British troops operating in Helmand have also suffered greatly from roadside bombs. A record number of British troops — 22 — died in Afghanistan last month, including 12 from explosions, raising an outcry in Britain about a lack of helicopters and other equipment.

More than 230 coalition troops were wounded in bomb attacks last month, more than triple the 67 wounded last July, U.S. figures show. Joint Task Force Paladin, the counter-IED unit at the main U.S. base at Bagram, predicted earlier this year that IED attacks would rise 50 percent in Afghanistan in 2009.

A recent U.N. report said at least 1,013 civilians were killed in the first six months of this year from insurgents bombs, compared with 818 for the same period in 2008 — an increase of 24 percent.

Even as bomb blasts spike in Afghanistan, such attacks have dropped precipitously in Iraq.

No coalition troops died in Iraq last month from bomb attacks, only the second month that's happened since the military began keeping statistics in June 2003. March 2009 was the other month. The number of IED incidents in Iraq fell from 557 in July 2008 to 166 last month. Only nine of those incidents were classified as effective attacks.

The NATO command in Afghanistan said Tuesday that three U.S. troops died in southern Afghanistan in separate "hostile fire incidents." It did not disclose the exact location of the attacks. The first died of wounds suffered in an incident that occurred Saturday, another died Sunday and the third died Monday, a NATO statement said.

At least 27 foreign troops, including 18 Americans, have died in August, a record pace, according to an Associated Press count. July, when 75 troops died, was the deadliest month in Afghanistan for U.S. and NATO forces since the 2001 U.S. invasion. Forty-four Americans died last month.

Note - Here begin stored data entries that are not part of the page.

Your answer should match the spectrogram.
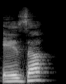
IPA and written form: ɪ-zə (is a)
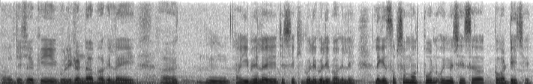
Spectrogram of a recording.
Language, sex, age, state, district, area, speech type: Maithili, male, 18-30, Bihar, Sitamarhi, rural, spontaneous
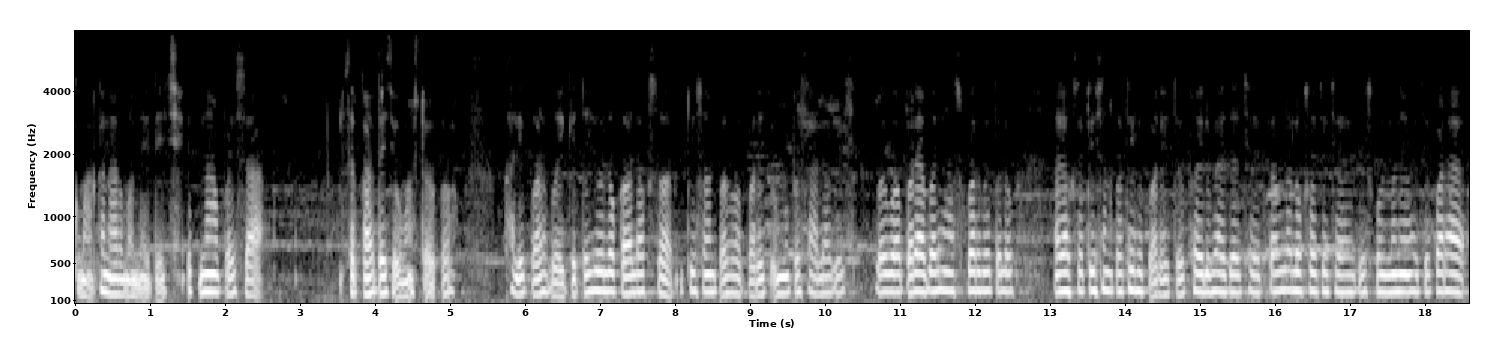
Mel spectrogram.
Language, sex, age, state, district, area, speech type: Maithili, female, 45-60, Bihar, Madhepura, rural, spontaneous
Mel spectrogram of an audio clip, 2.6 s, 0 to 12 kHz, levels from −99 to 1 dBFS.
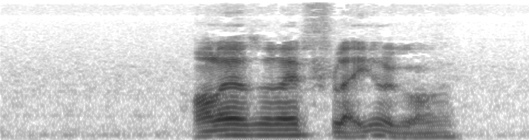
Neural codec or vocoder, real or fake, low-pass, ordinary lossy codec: none; real; 10.8 kHz; MP3, 96 kbps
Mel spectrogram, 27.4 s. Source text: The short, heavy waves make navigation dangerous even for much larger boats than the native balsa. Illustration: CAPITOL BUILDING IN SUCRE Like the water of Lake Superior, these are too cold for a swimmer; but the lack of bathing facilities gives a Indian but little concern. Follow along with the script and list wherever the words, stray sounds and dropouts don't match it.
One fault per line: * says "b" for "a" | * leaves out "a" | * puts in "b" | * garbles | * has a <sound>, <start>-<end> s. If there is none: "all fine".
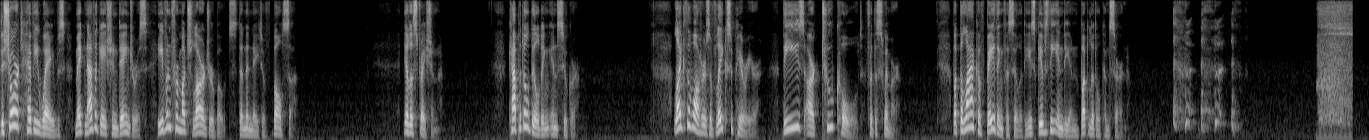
* says "waters" for "water"
* says "the" for "a"
* says "the" for "a"
* has a cough, 23.4-25.0 s
* has a sigh, 26.3-27.1 s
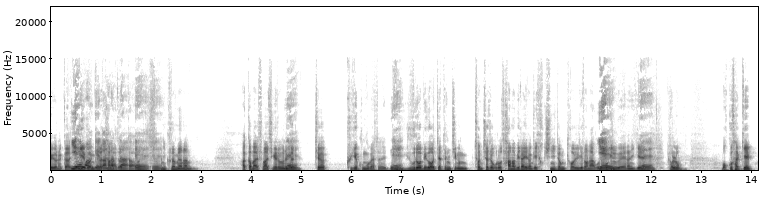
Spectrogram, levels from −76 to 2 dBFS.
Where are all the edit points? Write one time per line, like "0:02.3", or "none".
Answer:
none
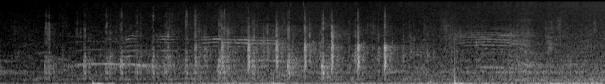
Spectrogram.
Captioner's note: applause and cheering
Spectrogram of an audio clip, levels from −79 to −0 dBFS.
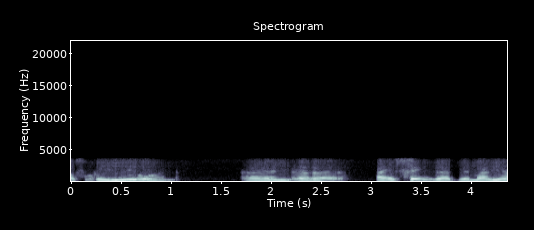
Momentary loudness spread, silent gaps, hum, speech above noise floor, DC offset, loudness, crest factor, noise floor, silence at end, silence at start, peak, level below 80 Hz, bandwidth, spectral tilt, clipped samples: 12 LU; none; none; 50 dB; under 0.1%; -20 LUFS; 14 dB; -68 dBFS; 0 s; 0 s; -4 dBFS; -78 dBFS; 3.7 kHz; -7.5 dB/octave; under 0.1%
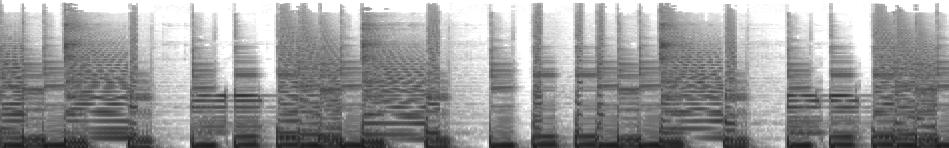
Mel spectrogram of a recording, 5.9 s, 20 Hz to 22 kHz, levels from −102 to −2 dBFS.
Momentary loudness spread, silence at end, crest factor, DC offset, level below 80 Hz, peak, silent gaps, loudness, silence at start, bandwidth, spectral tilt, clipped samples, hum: 6 LU; 0 s; 16 dB; under 0.1%; -22 dBFS; -4 dBFS; none; -21 LUFS; 0 s; 19.5 kHz; -5 dB/octave; under 0.1%; none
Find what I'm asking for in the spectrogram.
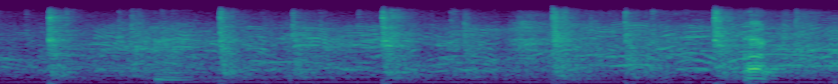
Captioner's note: townsfolk clamoring - chattering below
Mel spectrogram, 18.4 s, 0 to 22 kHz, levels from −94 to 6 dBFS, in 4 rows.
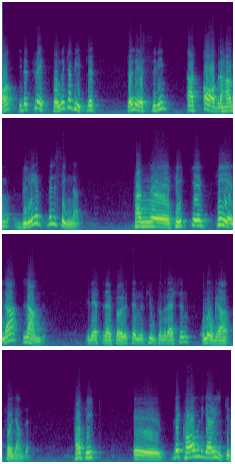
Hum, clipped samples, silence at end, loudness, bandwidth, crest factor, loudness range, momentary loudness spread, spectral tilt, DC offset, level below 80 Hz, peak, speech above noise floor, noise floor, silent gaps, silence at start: none; under 0.1%; 0 s; -17 LUFS; 4.1 kHz; 12 dB; 6 LU; 10 LU; -11.5 dB/octave; under 0.1%; -58 dBFS; -6 dBFS; 41 dB; -58 dBFS; none; 0 s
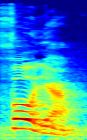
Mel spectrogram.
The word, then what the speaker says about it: folha: Folha. Folha, temos como sílaba mais forte fó.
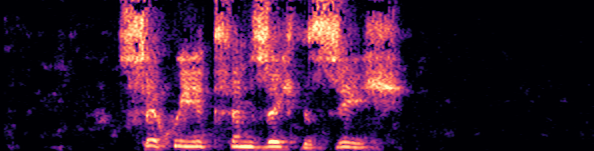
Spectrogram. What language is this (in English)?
Kabyle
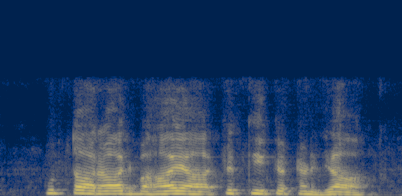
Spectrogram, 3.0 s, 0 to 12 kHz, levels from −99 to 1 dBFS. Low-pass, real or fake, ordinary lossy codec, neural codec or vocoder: 7.2 kHz; fake; MP3, 96 kbps; codec, 16 kHz, 4.8 kbps, FACodec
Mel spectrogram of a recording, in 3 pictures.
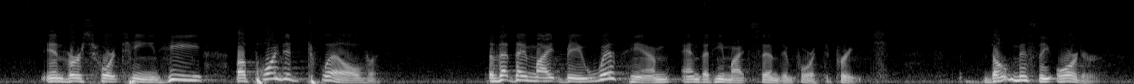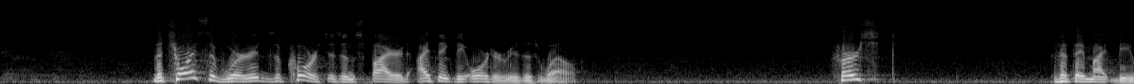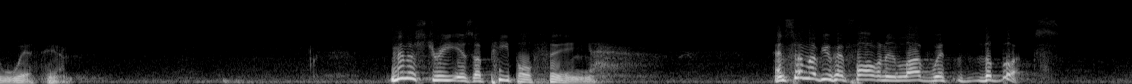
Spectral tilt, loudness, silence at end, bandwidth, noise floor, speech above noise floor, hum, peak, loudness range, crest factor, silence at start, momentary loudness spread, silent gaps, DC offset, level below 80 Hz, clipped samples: -11 dB/octave; -19 LUFS; 1.15 s; 8 kHz; -52 dBFS; 34 dB; none; -2 dBFS; 7 LU; 18 dB; 0.4 s; 10 LU; none; under 0.1%; -42 dBFS; under 0.1%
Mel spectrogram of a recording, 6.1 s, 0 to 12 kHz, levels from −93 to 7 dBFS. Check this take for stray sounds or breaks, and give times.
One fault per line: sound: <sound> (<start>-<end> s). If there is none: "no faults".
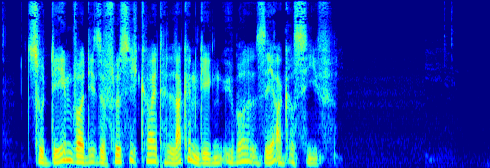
no faults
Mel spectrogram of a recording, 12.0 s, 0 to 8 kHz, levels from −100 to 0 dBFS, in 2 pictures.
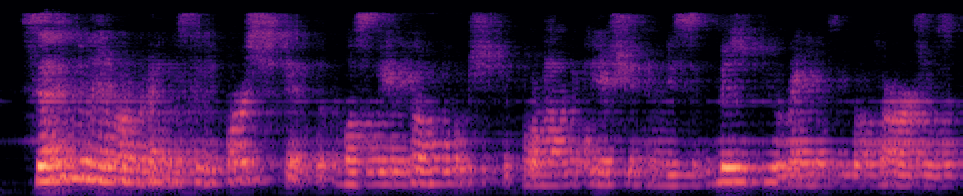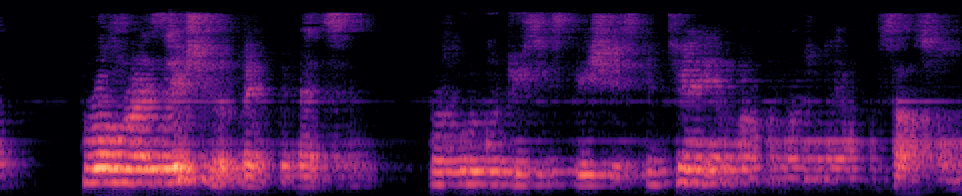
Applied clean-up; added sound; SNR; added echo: neural mask model DeepFilterNet 3.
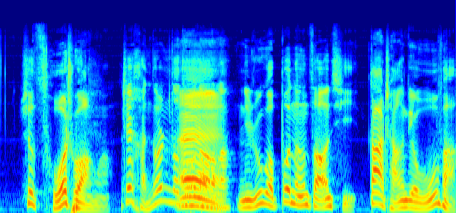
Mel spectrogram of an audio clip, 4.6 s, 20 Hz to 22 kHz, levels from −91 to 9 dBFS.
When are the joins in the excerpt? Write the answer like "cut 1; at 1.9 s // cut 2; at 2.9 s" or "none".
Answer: cut 1; at 1.2 s

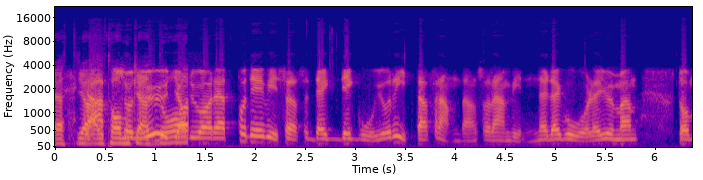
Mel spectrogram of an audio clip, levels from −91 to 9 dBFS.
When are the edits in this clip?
cut 1; at 1.3 s

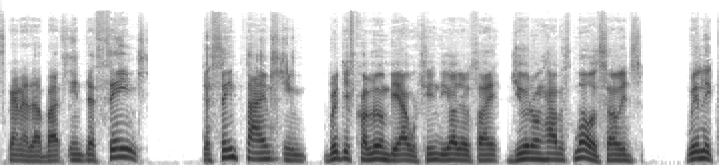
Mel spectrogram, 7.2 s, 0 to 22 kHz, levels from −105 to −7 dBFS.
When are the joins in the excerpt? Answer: none

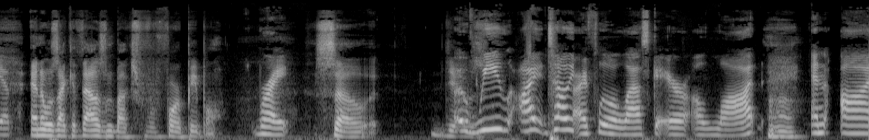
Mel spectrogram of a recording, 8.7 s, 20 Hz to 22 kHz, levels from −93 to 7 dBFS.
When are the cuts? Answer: cut 1; at 5.7 s

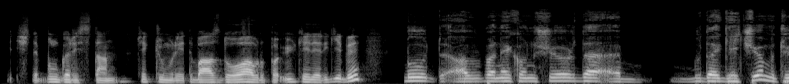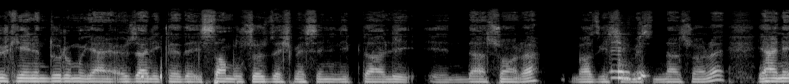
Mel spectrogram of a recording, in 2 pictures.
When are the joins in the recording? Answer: cut 1; at 4.0 s

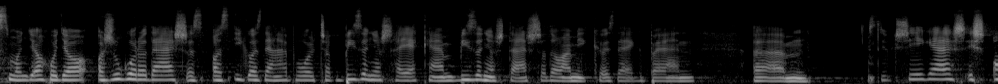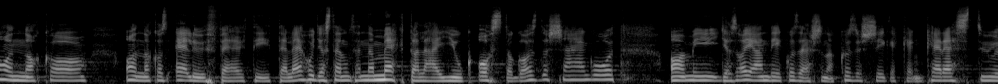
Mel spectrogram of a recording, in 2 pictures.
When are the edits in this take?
none

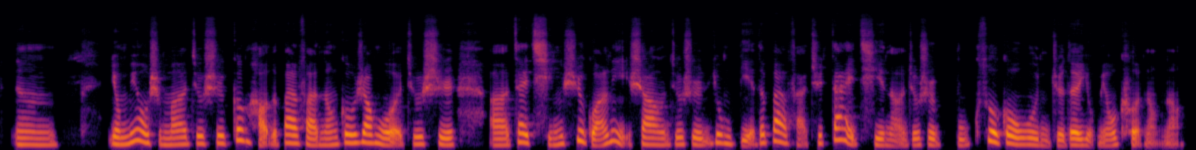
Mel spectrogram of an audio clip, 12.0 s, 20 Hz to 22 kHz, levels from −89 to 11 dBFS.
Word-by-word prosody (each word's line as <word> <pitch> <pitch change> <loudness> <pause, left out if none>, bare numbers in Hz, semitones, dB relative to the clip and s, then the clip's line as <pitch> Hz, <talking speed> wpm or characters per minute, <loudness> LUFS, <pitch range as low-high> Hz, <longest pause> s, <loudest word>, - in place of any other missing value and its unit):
嗯， 175 0 -3 0.5
有 190 -3 +3
没 195 +6 +1
有 255 -4 +4
什 180 - -5
么 175 +2 -1
就 200 +2 0
是 205 +1 0
更 275 +7 +1
好 - - +1
的 - - -3
办 215 -1 +3
法 175 -5 +2
能 165 +2 -4
够 220 +2 +4
让 220 -1 +4
我 170 -3 +4
就 190 0 -2
是， 175 -2 -1 0.3
呃， 160 0 -1
在 235 -2 +3
情 195 -5 -5
绪 250 +8 0
管 205 -1 +1
理 240 -8 -2
上 170 -3 -1
就 180 +1 -2
是 175 -2 -2
用 215 -4 0
别 195 - -2
的 220 - 0
办 235 -1 +2
法 - - -9
去 205 - -5
代 300 +9 +1
替 165 -2 -3
呢， 150 -2 -7
就 160 +1 -3
是 165 -1 -3
不 155 +3 -7
做 255 -4 +7
购 210 -2 +4
物， 175 -1 +1
你 145 -3 -9
觉 150 -2 -2
得 165 +2 +6
有 155 -1 -3
没 - - -8
有 160 +2 -2
可 - - -1
能 - - -11
呢？ - - -11
185 Hz, 260 characters per minute, -22 LUFS, 170-220 Hz, 0.5 s, 做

A Polish soldier and 22 Taliban insurgents also died in the latest violence.

Polish Capt. Daniel Ambrozinski, 32, disappeared Monday after his foot patrol of about 50 Afghan and Polish troops came under fire, Poland's Defense Ministry said. His body was found early Tuesday in Ajristan, in eastern Ghazni province.

Afghan officials said clashes and airstrikes in the south of the country killed nearly two dozen Taliban fighters. Twelve insurgents died in airstrikes and clashes with Afghan and Western forces on the border of Ghazni and Zabul provinces, said Wazir Khan, a local official. The militants were killed late Monday inside a compound, Khan said.

Ten Taliban were killed in Uruzgan Monday night in a fight with Afghan and foreign troops, Zazai said.

Elsewhere in the south, British troops seized a quarter ton of opium and killed seven militants in a major air assault involving 300 troops and 18 U.S., U.K. and Australian helicopters, officials said. The troops found 550 pounds (250 kilograms) of wet opium.